Your assignment: Scan the records for the word "below". Return each line where it is found.

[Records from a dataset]
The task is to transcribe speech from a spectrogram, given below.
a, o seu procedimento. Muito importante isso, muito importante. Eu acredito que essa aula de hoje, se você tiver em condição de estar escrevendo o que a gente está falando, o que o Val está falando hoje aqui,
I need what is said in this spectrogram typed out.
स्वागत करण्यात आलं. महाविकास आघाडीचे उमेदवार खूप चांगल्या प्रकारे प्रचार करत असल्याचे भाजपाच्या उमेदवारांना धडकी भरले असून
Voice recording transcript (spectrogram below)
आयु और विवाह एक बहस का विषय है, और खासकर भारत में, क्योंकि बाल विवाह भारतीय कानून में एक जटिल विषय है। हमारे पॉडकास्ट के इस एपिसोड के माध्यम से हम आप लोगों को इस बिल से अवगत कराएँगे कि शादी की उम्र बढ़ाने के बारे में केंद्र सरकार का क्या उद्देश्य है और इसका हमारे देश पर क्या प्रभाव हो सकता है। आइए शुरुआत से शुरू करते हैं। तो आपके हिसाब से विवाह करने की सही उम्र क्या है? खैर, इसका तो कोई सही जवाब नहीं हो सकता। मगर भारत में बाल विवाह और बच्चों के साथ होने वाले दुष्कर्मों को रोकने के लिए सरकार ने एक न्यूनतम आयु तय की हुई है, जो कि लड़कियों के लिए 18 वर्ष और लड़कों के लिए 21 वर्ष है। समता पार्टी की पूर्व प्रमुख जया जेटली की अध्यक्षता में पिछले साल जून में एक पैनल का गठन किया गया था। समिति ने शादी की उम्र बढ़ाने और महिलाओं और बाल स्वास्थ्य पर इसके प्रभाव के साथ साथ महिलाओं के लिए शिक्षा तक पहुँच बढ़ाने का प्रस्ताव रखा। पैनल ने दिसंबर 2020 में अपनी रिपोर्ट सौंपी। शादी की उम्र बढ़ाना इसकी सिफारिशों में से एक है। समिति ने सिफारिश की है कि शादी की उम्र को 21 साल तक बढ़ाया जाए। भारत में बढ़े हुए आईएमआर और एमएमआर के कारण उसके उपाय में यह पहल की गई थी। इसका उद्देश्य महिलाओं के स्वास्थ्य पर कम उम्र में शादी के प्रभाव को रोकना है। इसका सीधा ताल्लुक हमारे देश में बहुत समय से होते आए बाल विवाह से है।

Written response:
The task is to transcribe speech from a spectrogram, given below.
Voice recording transcript (spectrogram below)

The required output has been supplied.